- visually attractive
- easy navigation
- engaging content
One brewer who gets all three right from my perspective is Everard's, back in the UK, take a quick look here at their home page:
I am a big fan of the colour green, it is after all the colour of my eyes, and this particular shade of green is very appealing. But notice that the design is not just plain green, the pattern in the background is very reminiscent of the classic pub wallpaper which no doubt every British reader has seen in dozens of traditional pubs. Perhaps I am over psycho-waffling here, but that creates an image of a company that values tradition, and the traditional role of the pub as community centre. Personally I find the layout of the home page very easy to follow, and the navigation bar just underneath the banner has clear labels and there can be no confusing what you are going to see when you click on "Our Ales" for example. In terms of content, Everard's pubs are clearly described and beautifully photographed, while the list of beers includes the Cyclops notes, which of course Everard's pioneered.

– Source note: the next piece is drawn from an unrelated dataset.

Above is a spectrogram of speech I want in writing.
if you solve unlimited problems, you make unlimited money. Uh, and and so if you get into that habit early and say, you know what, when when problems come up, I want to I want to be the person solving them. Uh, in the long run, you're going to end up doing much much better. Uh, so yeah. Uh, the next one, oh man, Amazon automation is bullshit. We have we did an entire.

For me, the Everard's web site works on every level, as does the new web site for Lovibonds, another of my favourite breweries, here is their home page:

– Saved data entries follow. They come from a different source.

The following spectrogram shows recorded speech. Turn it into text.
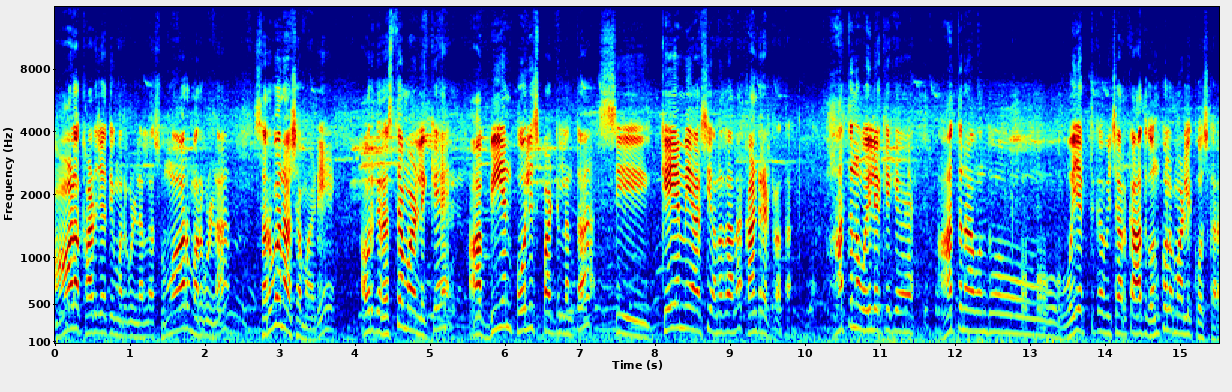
ಭಾಳ ಕಾಡು ಜಾತಿ ಮರಗಳನ್ನೆಲ್ಲ ಸುಮಾರು ಮರಗಳನ್ನ ಸರ್ವನಾಶ ಮಾಡಿ ಅವ್ರಿಗೆ ರಸ್ತೆ ಮಾಡಲಿಕ್ಕೆ ಆ ಬಿ ಎನ್ ಪೊಲೀಸ್ ಪಾಟೀಲ್ ಅಂತ C, K M E R C ಅನುದಾನ ಕಾಂಟ್ರಾಕ್ಟರ್ ಆತ. ಆತನ ವೈಲೇಖೆಗೆ ಆತನ ಒಂದು ವೈಯಕ್ತಿಕ ವಿಚಾರಕ್ಕೆ ಆತಗೆ ಅನುಕೂಲ ಮಾಡಲಿಕ್ಕೋಸ್ಕರ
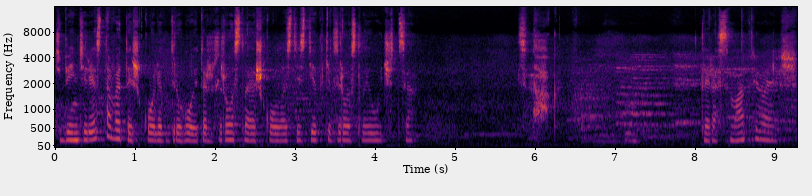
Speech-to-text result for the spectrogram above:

Now, this is quite different from Everard's, but what it shares with the Everard's site is that it is visually attractive, I particularly like the slide show which forms the bulk of the home page, scrolling through the various beers the brewery makes. Again the navigation is very easy, and as a craft brewer with no pub estate, the "Where to Try" tab on the navigation bar is vital! I also like the fact that they have integrated e-commerce into the web site, so people can order their beer from the brewery.
So there you have it, rather than just ranting about poor web sites, a couple of examples of breweries doing as good a job with their cyber presence as with their brewing.